1. a very broad post-secondary education system of publicly funded colleges and universities;
2. one of the highest post-secondary participation rates among OECD countries;
3. a reasonable funding of research and development as a percentage of GDP ranking towards the top of OECD nations;
4. a fiscal regime that encourages made-in-Ontario research and development; and
5. a ministry focused on research and innovation.
But there are some weaknesses:
1. Too few pinnacles of excellence such as the Nobel Prize. And when one-time Ontarians are named for outstanding international prizes, often they have already migrated to US institutions where their work has been better supported.
2. In many international university ranking tables, Ontario does not have a university in the top 50.
3. Our business investment in research and development ranks low among OECD countries.
4. Canadian managers have a lower level of educational attainment than their American counterparts; and our businesses do not demand second and third degree preparation or, if they do, nowhere near the extent that US businesses do.
5. Our productivity levels have dropped from 90 to 75% of US levels over the past two decades and continue to decline.
6. Canadians perform very well on international primary and secondary school tests. But we graduate fewer bachelor’s, doctoral and master’s degree holders—90, 70 and 50% respectively as compared to the US on a per capita basis.
7. Too few of our college and university students go to other countries to study foreign languages to become global citizens, and too few young people come from other countries to study here as they do in Boston.
Let me tell you a Boston story.
I have just come from a weekend in Boston, a city just a bit larger than Toronto. A city that has two and a half times the number of accredited universities than Ontario.
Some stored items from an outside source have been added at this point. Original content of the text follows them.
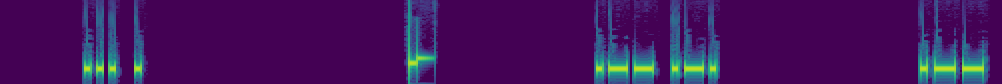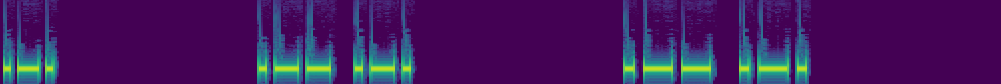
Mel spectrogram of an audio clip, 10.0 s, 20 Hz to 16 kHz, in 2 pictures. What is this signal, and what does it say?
Morse code, heard as a keyed tone, about 31 wpm, 700 Hz. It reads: SE WR WR WR WR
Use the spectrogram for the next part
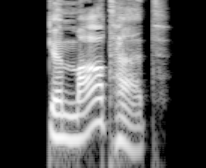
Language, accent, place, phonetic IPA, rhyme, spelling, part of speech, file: German, Germany, Berlin, [ɡəˈmaʁtɐt], -aʁtɐt, gemartert, verb, De-gemartert.ogg
- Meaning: past participle of martern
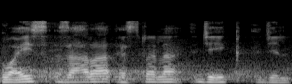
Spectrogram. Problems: none marked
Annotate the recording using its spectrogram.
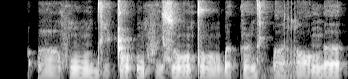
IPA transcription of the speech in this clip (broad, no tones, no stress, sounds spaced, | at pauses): ʔ ɑ̃ː f ũː d̪ i̤ ʈ ɔ̃ ʔ ũ f i z ɔ̃ t̪ ɔ̃ː ɓ ə k ə̃ d̪ i̤ ɓ ʌ r ɔ ŋ ə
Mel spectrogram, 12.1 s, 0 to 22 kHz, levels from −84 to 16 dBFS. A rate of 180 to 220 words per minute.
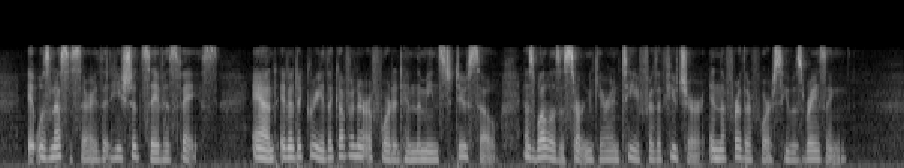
Yes: average, 190 wpm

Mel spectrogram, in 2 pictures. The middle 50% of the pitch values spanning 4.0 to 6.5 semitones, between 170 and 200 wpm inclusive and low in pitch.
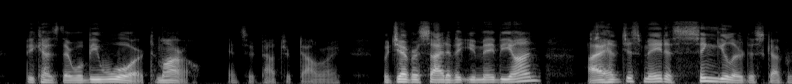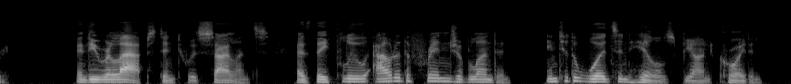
Yes: wide, 5.4 semitones; average, 175 wpm; low, 110 Hz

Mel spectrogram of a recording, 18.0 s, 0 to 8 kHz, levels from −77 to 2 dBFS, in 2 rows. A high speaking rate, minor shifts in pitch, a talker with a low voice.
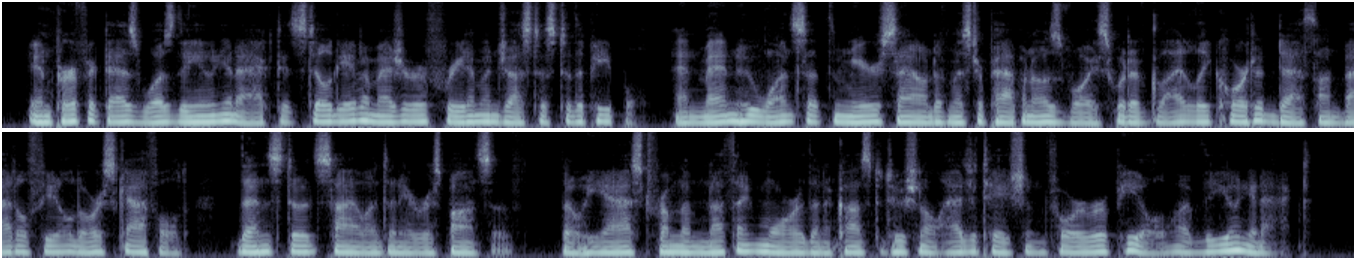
Yes: fast, 210 wpm; narrow, 2.0 semitones; very low, 95 Hz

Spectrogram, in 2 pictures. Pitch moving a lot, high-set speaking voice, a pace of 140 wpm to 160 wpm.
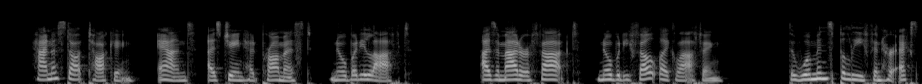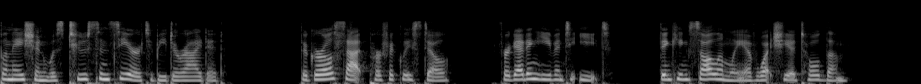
No: average, 3.1 semitones; high, 215 Hz; average, 155 wpm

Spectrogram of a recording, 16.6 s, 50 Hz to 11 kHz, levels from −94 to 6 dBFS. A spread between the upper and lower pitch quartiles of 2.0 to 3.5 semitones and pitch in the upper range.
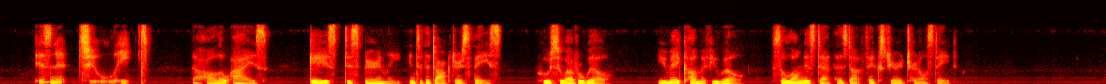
Yes: average, 3.1 semitones; high, 210 Hz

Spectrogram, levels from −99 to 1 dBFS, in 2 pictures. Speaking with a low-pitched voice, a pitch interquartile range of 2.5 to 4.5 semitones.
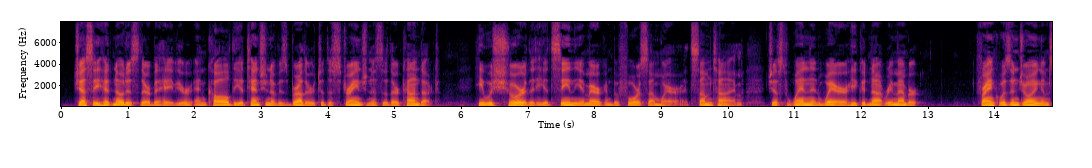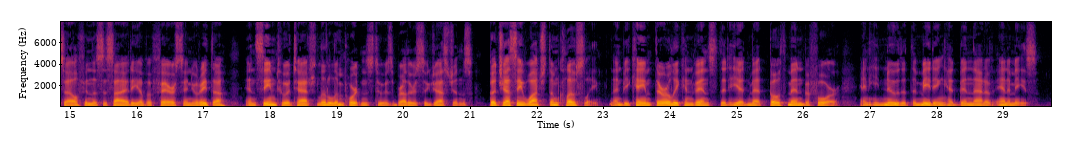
No: very low, 95 Hz; wide, 5.5 semitones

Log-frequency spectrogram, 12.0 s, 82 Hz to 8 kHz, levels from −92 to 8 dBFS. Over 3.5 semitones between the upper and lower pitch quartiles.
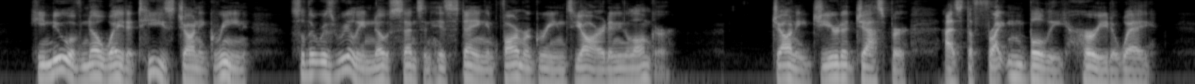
Yes: average, 4.4 semitones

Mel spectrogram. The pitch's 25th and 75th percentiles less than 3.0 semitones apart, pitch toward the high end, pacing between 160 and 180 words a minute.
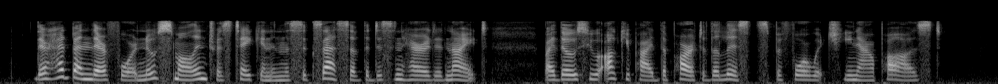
Yes: narrow, 2.6 semitones; high, 215 Hz; average, 175 wpm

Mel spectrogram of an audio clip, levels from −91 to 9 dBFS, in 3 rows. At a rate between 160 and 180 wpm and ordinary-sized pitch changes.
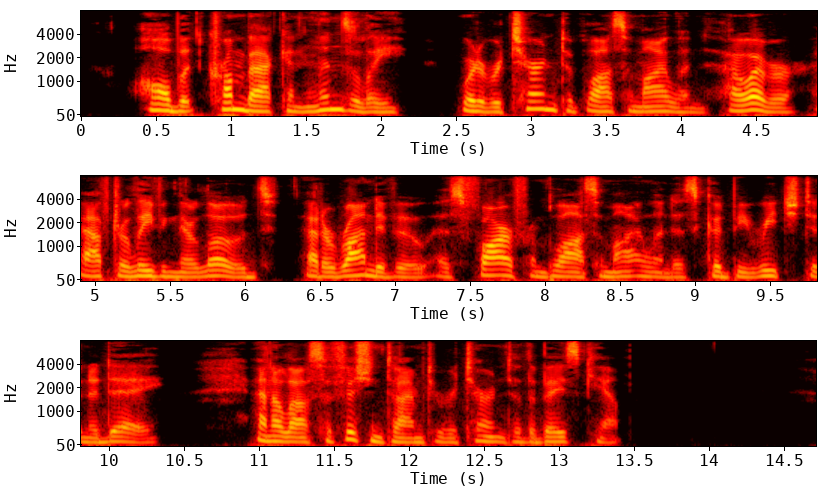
Yes: average, 170 wpm; average, 3.7 semitones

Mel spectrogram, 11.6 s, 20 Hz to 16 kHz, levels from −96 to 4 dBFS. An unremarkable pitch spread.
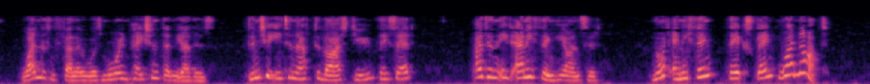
No: wide, 6.4 semitones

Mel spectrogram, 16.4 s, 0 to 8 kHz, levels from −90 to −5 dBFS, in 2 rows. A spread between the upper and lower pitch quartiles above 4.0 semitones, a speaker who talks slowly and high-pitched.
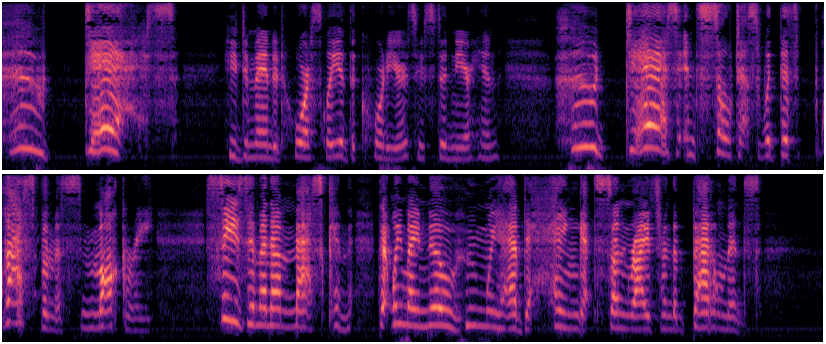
Yes: average, 4.5 semitones; slow, 130 wpm; very high, 270 Hz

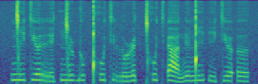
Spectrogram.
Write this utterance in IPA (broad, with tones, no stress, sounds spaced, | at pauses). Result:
ŋ͡ǀ i˦ tʲ œ˦ r e˨ tʲ ŋ͡ǀ y˦ ɖ u˦ ǃʰ u˦ tʲ r u˨ ɭ ə˦ tʲ ǀʰ u˦ tʲ ʔ a˦˨ n ɪ˦ ŋ͡ǃ i˦ ʔ i˨ tʲ œ˦ ʔ ə˦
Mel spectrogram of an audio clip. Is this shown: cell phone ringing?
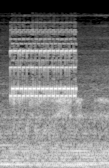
yes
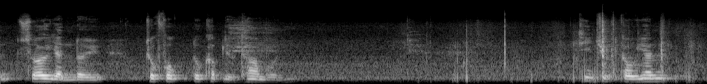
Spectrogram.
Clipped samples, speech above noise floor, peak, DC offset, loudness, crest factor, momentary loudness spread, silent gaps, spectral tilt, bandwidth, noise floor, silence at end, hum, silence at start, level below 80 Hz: under 0.1%; 22 dB; 0 dBFS; under 0.1%; -17 LUFS; 20 dB; 25 LU; none; -3.5 dB/octave; 12 kHz; -39 dBFS; 0 s; none; 0 s; -78 dBFS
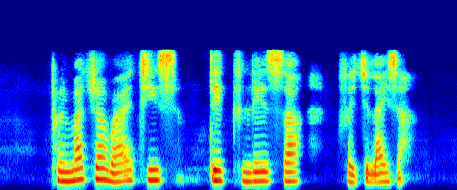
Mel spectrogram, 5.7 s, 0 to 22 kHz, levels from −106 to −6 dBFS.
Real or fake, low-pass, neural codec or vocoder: fake; 7.2 kHz; codec, 24 kHz, 0.5 kbps, DualCodec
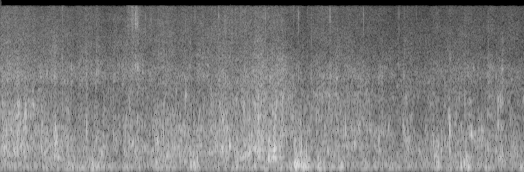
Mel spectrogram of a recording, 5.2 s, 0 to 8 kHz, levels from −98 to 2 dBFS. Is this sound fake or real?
fake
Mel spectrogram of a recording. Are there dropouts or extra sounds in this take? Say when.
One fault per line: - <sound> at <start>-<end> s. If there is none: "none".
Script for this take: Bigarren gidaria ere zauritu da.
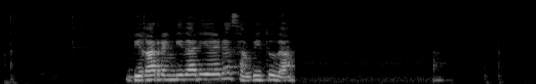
none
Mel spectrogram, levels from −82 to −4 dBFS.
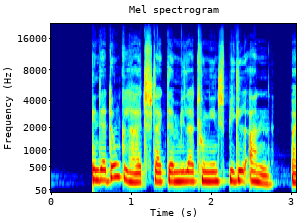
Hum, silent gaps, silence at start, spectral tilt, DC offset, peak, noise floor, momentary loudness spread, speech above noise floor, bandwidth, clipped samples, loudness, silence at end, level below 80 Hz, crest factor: none; none; 0.5 s; -5.5 dB/octave; under 0.1%; 0 dBFS; -66 dBFS; 3 LU; 51 dB; 18.5 kHz; under 0.1%; -16 LUFS; 0 s; -60 dBFS; 16 dB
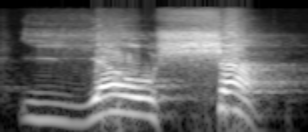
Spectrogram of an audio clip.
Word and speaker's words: Yahushua: Porém, as sílabas estão invertidas, ou seja, para descobrir a verdadeira pronúncia do nome do Messias, basta apenas colocar as sílabas do nome do profeta Isaías na mesma ordem do nome do Messias. Repare, no nome de Isaías existem 2 letras Yud, então eu vou juntá-las. Agora eu vou inverter as sílabas do nome de Isaías para ficar na mesma ordem do nome do Messias. E ficou Yahushua.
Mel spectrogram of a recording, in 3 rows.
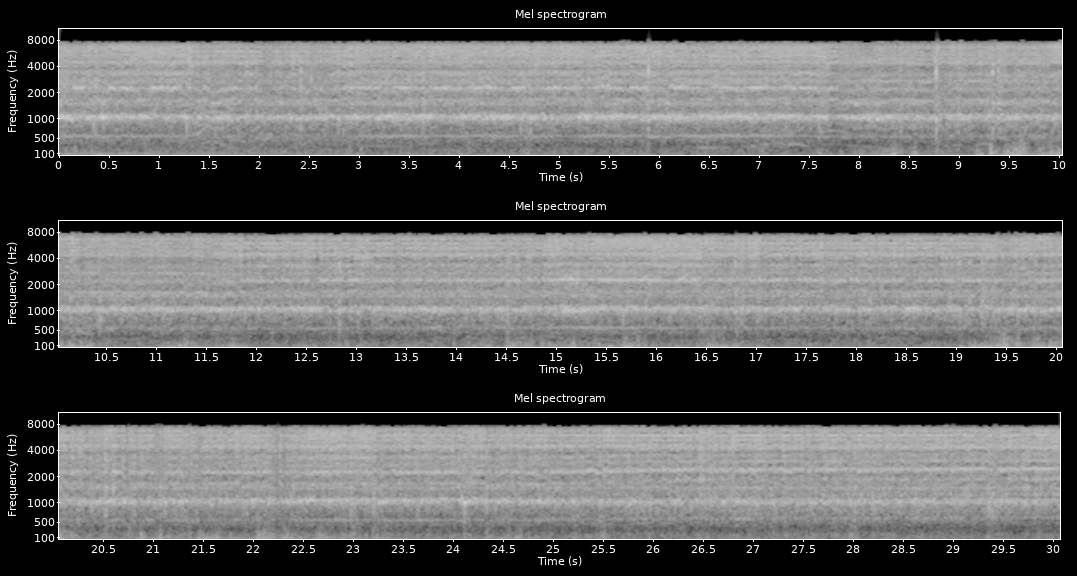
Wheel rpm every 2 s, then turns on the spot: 140, 140, 140, 140, 140, 140, 140, 140, 140, 150, 140, 150, 150, 160, 160.
none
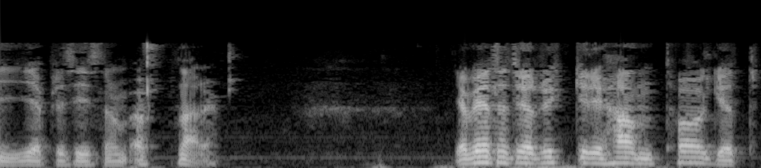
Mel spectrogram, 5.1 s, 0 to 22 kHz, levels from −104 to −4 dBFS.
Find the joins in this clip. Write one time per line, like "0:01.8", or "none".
none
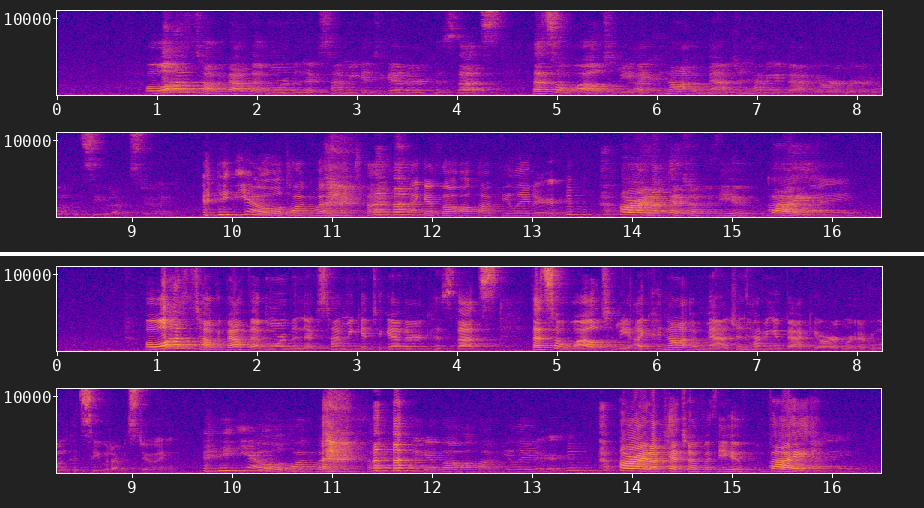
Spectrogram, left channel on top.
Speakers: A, on the right (about 75°); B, on the left (about 45°).
A: Well, we'll have to talk about that more the next time we get together, because that's that's so wild to me. I could not imagine having a backyard where everyone could see what I was doing.
B: Yeah, well, we'll talk about
A: <laughs>
B: it next time. I guess I'll I'll talk to you later. <laughs>
A: All right, I'll catch up with you. <laughs>
B: All
A: Bye.
B: right, bye.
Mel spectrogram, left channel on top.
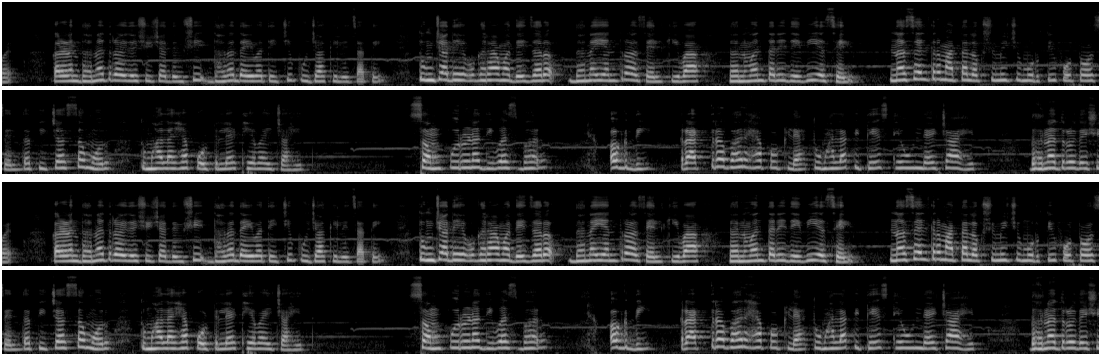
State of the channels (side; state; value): both; normal; correlation 0.95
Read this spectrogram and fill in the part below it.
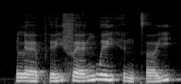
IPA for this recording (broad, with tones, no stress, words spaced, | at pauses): lɛː˨˩pʰe˨˥jfɛː˨˥ŋ we˧jhɪ˨˩ŋt̪ʰɐ˨˥j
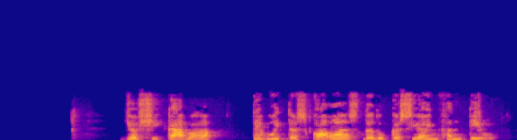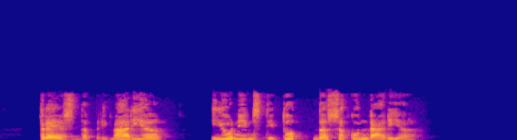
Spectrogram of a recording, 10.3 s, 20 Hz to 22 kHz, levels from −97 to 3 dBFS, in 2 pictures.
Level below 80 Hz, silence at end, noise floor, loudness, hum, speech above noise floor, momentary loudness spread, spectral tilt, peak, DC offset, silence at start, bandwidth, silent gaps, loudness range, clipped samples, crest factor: -68 dBFS; 1 s; -57 dBFS; -19 LUFS; none; 38 dB; 13 LU; -3 dB/octave; -2 dBFS; under 0.1%; 0.7 s; 8 kHz; 5.41-5.57 s, 7.21-7.28 s; 2 LU; under 0.1%; 18 dB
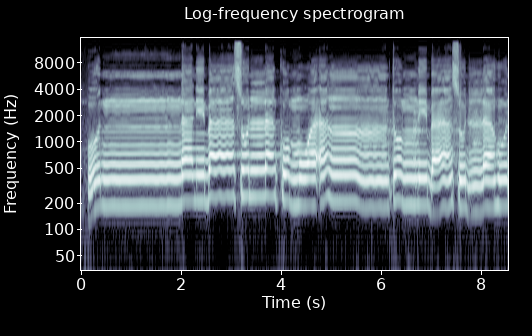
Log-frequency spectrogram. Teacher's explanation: Yang kedua, waqaf pada huruf yang bertasydid berupa huruf nun. Huruf nun ketika bertasydid maka dia akan dibaca dengan dengung. Ketika di akhir bacaan pun tetap harus dibaca dengan dengung.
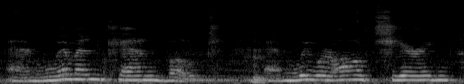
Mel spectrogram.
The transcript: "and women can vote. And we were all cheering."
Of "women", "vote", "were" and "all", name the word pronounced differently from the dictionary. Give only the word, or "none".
none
Greater Boston has about one-third of the population of Ontario.
And, if you believe quantity trumps quality, I invite you to draw your own list of the best 50 universities in the world.
Probably in the top five—and many would say the top two—would be Harvard University and the Massachusetts Institute of Technology (MIT), side by each in Boston.
Many would add at least three more universities in Boston to their top 50 list, such as Wellesley, which is probably the best university exclusively for women in the world; or Brandeis, which grew out of the restriction on places in established institutions for students of Jewish heritage; and Boston University, which filled a need for more professional education. Think diversity here.
And lest you think that downtown Toronto has one too many universities, that the University of Toronto and Ryerson University should be amalgamated, or that Wilfrid Laurier and the University of Waterloo should function as one large institution, MIT and Harvard are in even closer geographical proximity than the University of Toronto and Ryerson, and an independent Harvard has made the distinctly different MIT stronger and vice versa over the years.
Let me turn briefly to the third pillar—philanthropy and volunteerism. We should make these two activities not simply optional and extra-curricular, but part of our mainstream culture.
How do we transform peripheral activities into the mainstream?
Churchill once said: “We make a living by what we get. We make a life by what we give.”
Across Canada, volunteers and philanthropists are working towards the same goal, transforming their communities through kindness and generosity.
In 2017, Canada will mark its 150th anniversary, and I encourage you to get involved with your communities.
A world of peace. One in which we can all make life better for our children. And being both smart and caring is how we will go about it. That is my challenge to you in Ontario—this especially blessed part of the world.
George Bernard Shaw essentially reflected this same vision: “Some people see things as they are and wonder why. We dream of things that ought to be and ask, why not?” Let’s dream together.